Origin of griffinMiddle English griffon from Old French grifoun from Old High German or Italian grifo, both from Classical Latin gryphus, earlier gryps from Classical Greek gryps, griffin from grypos, hooked, curved (prob. so called from its hooked beak) from Indo-European base an unverified form ger- from source crank
a mythical monster with the body and hind legs of a lion and the head, wings, and claws of an eagle
also grif·fon or gryph·on
A fabulous beast with the head and wings of an eagle and the body of a lion.
Origin of griffinMiddle English griffoun from Old French griffon from grif from Latin grépus, gréphus variants of gréps grép- from Greek grūps
- A mythical beast having the body of a lion and the wings and head of an eagle.
- (dated, Anglo-Indian) A person who has just arrived from Europe.
- A large vulture (Gyps fulvus) found in the mountainous parts of Southern Europe, North Africa, and Asia Minor, supposed to be the "eagle" of the Bible. The bearded griffin is the lammergeier.
- An English early apple.
- The Order of the Griffin, founded in 1884 by Frederick Francis III.

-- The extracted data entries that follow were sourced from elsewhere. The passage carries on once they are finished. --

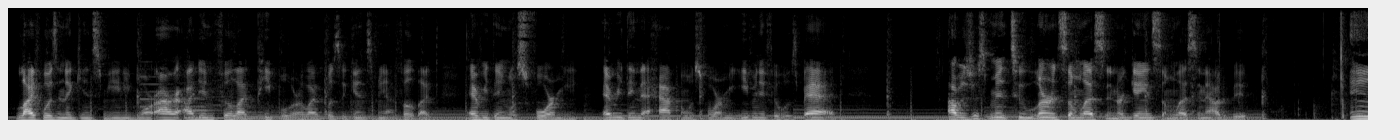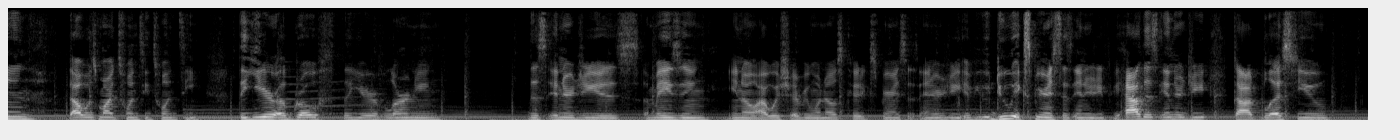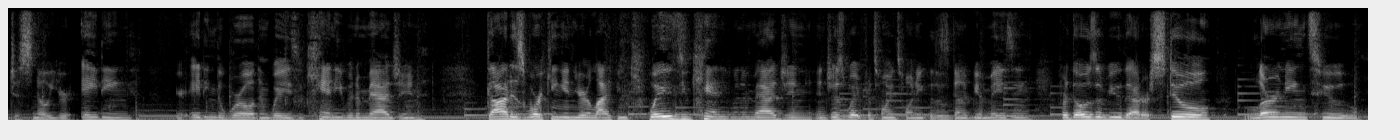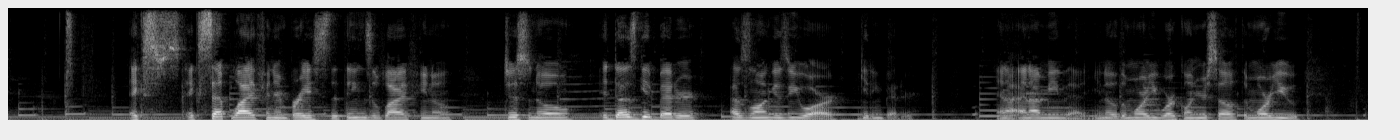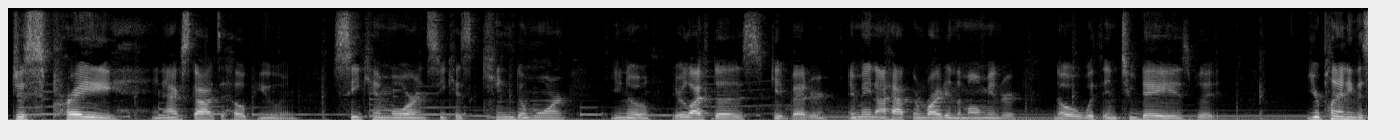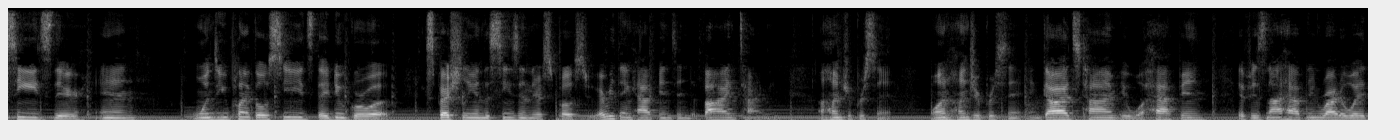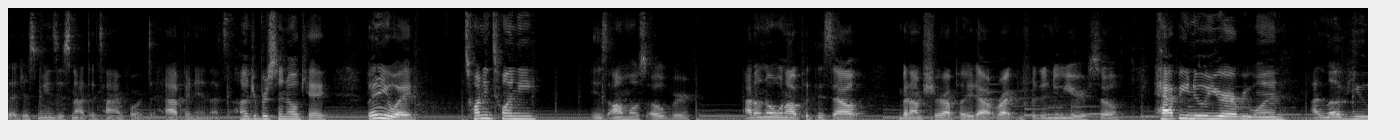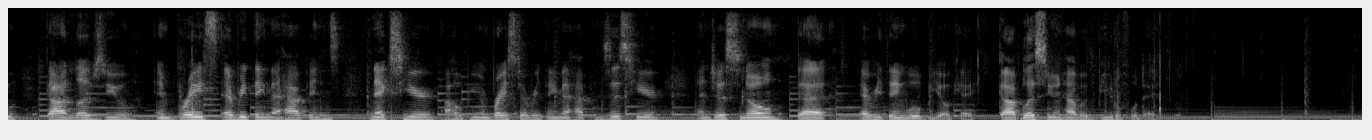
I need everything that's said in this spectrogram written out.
life wasn't against me anymore. I, I didn't feel like people or life was against me. I felt like everything was for me. Everything that happened was for me, even if it was bad. I was just meant to learn some lesson or gain some lesson out of it. And that was my 2020 the year of growth the year of learning. This energy is amazing. You know i wish everyone else could experience this energy. If you do experience this energy if you have this energy god bless you. Just know you're aiding you're aiding the world in ways you can't even imagine god is working in your life in ways you can't even imagine and just wait for 2020 because it's going to be amazing for those of you that are still learning to ex- accept life and embrace the things of life, you know, just know it does get better as long as you are getting better. And I, and I mean that, you know, the more you work on yourself, the more you just pray and ask God to help you and seek Him more and seek His kingdom more, you know, your life does get better. It may not happen right in the moment or, you know, within two days, but you're planting the seeds there. And when you plant those seeds, they do grow up, especially in the season they're supposed to. Everything happens in divine timing, 100%. 100%. In God's time, it will happen. If it's not happening right away, that just means it's not the time for it to happen, and that's 100% okay. But anyway, 2020 is almost over. I don't know when I'll put this out, but I'm sure I'll put it out right before the new year. So, Happy New Year, everyone. I love you. God loves you. Embrace everything that happens next year. I hope you embraced everything that happens this year and just know that everything will be okay. God bless you and have a beautiful day.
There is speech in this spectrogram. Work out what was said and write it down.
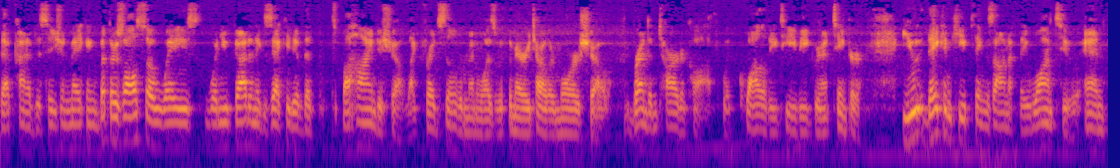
that kind of decision making, but there's also ways when you've got an executive that's behind a show, like Fred Silverman was with the Mary Tyler Moore show, Brandon Tartikoff with Quality TV, Grant Tinker. You, they can keep things on if they want to, and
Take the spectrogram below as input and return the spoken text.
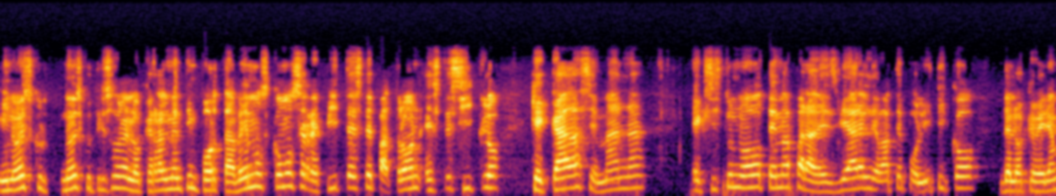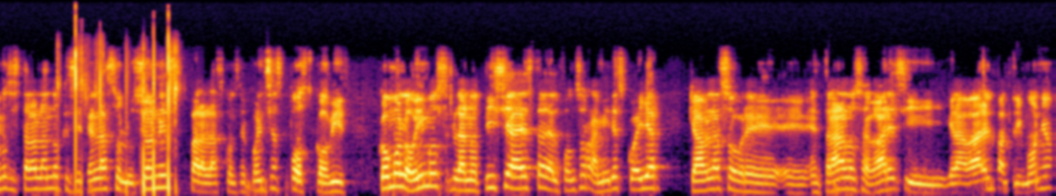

- Viele-Griffin is One of the most successful writers of the vers libre, the theory of which he expounded, in conjunction with MM.
- In May 1670 he received the titles of excellency and privy councillor; in July of the same year he was ennobled under the name of Griffenfeldt, deriving his title from the gold griffin with outspread wings which surmounted his escutcheon; in November 1673 he was created a count, a knight of the Elephant and, finally, imperial chancellor.
- Crookes) (Griffin, Bohn & Co., 1861); On the Various Forces in Nature (edited by W.
- P. C. Griffin, A List of Books on the Philippine Islands in the Library of Congress (Washington, 1903), with references to periodicals; T.